Dog theft – How to keep your beloved dog safe!
Warning! The UK is experiencing an unprecedented Pet Boom! Thanks to Covid 19 and too much social isolation and lack of “life” as we knew it, over 3.2 million households have welcomed a pet into their homes according to the BBC. This means the UK has 17 million pet owning homes. According to the Kennel Club 1 in 4 people admit to having bought a puppy on complete impulse… welcome the “Covid 19 Puppy Boom”. And ask anyone, puppy prices have shot through the roof. Owning a dog has become the new trend, and like any other hype, sadly it has become something to make money from.

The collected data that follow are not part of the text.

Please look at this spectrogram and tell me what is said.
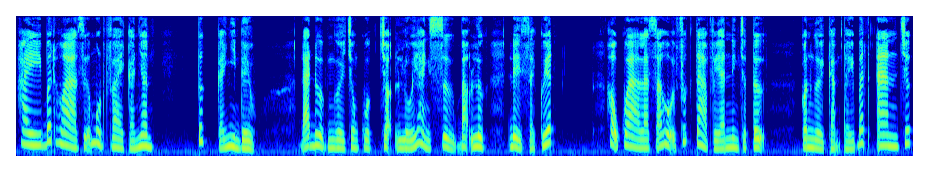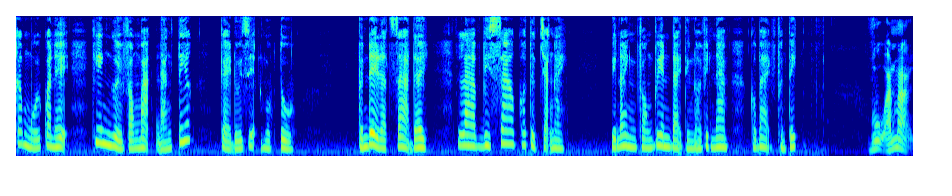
hay bất hòa giữa một vài cá nhân, tức cái nhìn đều, đã được người trong cuộc chọn lối hành xử bạo lực để giải quyết. Hậu quả là xã hội phức tạp về an ninh trật tự, con người cảm thấy bất an trước các mối quan hệ khi người vong mạng đáng tiếc, kẻ đối diện ngục tù. Vấn đề đặt ra ở đây là vì sao có thực trạng này? Tiến Anh, phóng viên Đài tiếng nói Việt Nam, có bài phân tích. Vụ án mạng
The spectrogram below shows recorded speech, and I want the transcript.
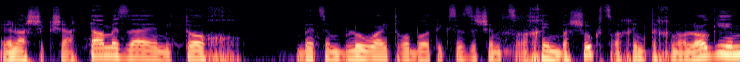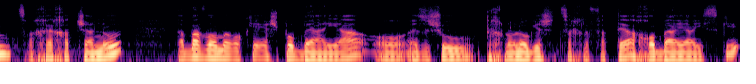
אלא שכשאתה מזהה מתוך בעצם בלו ווייט רובוטיקס איזה שהם צרכים בשוק, צרכים טכנולוגיים, צרכי חדשנות, אתה בא ואומר, אוקיי, יש פה בעיה, או איזושהי טכנולוגיה שצריך לפתח, או בעיה עסקית,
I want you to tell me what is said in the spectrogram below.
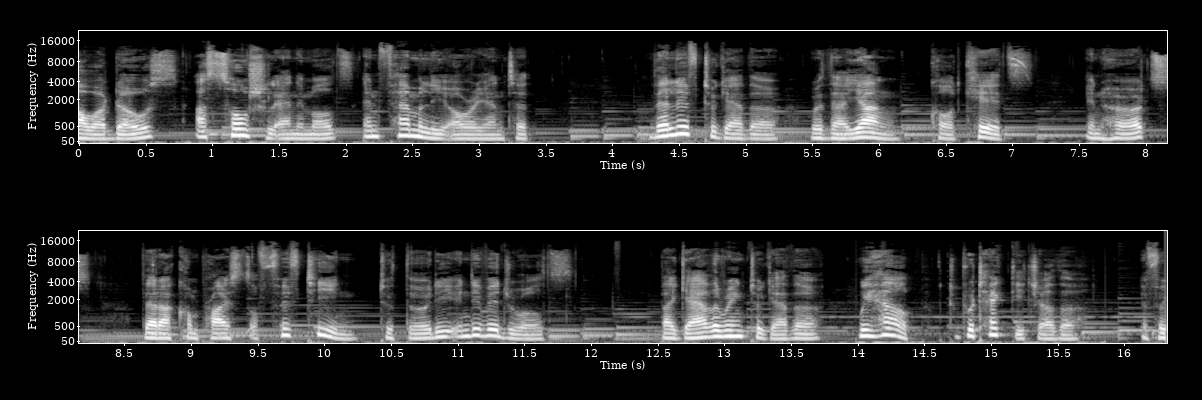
Our does are social animals and family oriented. They live together with their young, called kids, in herds, that are comprised of 15 to 30 individuals. By gathering together, we help to protect each other. If a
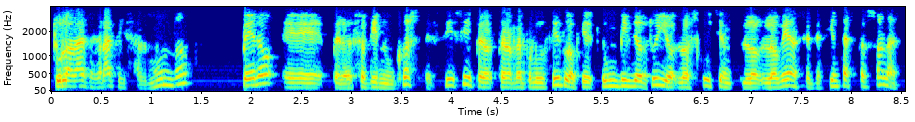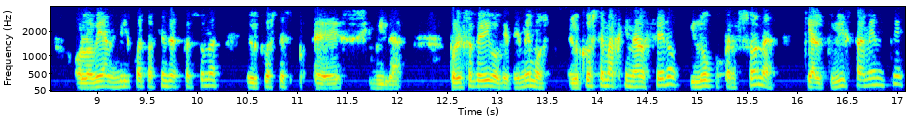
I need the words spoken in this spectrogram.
tú la das gratis al mundo pero eh, pero eso tiene un coste, sí, sí, pero, pero reproducirlo, que, un vídeo tuyo lo escuchen, lo, vean 700 personas o lo vean 1.400 personas, el coste es, similar. Por eso te digo que tenemos el coste marginal cero y luego personas que altruistamente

Dog theft in the UK has risen by 170% since the start of the pandemic. Dogs are stolen for several reasons. The first is to breed from the dog and then sell the puppies for a premium. Animal Search UK estimates a litter of 6-8 Labrador puppies to be worth around £15,000 – £20,000. Which dogs are stolen the most? High value dogs such as labradors and french bulldogs. Another reason is to claim a cash reward to return the dog to their owners. There have been several horror stories on the news lately, including Lady Gaga in the US, who thankfully managed to get her beloved pooches back by offering a $500,000 reward. Break ins have been reported where only the dog was stolen – the TV and other valuables were left there.
But let’s not buy into the fear – let’s focus on what we can do to keep our dogs safe instead.
How to prevent dog theft
Make sure you walk your dog on the lead so that there is no opportunity for your pooch to wander off into a side street or around a corner where you can’t see.
Supervise your dog in your own garden at all times! (this is where a lot of dog theft happens) Don’t assume your dog is safe just because it’s your garden. And this is also a very helpful tip for training purposes. By always being there you can encourage wanted behaviour and intervene when necessary.
Don’t use any random services you hear of through your letterbox. Anyone can claim they’re a dog walker or groomer or even from a pet organisation.
Your dog should be microchipped by law anyway but add a name tag to his or her collar as well. It makes it easier for anyone to get in touch with you rather than have to bring the dog to a vet.
Don’t tie your dog up outside of a shop! Seriously, it’s not a good idea. Also for the anxiety levels of a dog, being tied to something on a public street is not ideal to say the least. Would you leave your car on the street unlocked with windows open?
If you live in a house (rather than a flat) make sure you have the needed security systems in place, such as an alarm system, cameras, etc.
Don’t leave your beloved pooch in the car in plain sight whilst you quickly go get the dry cleaning.
God forbid, but if anything bad would happen to your dog, report it immediately, tell everyone you know about it and use social media to help spread the word to find them.
If you see a dog that looks lost or a dog fighting the person they are with, do something! Ask questions, report it, cause commotion.
A little personal note: let’s focus on the positive and send our energy towards that whilst being that extra bit careful and mindful, adapting to this new pandemic driven world.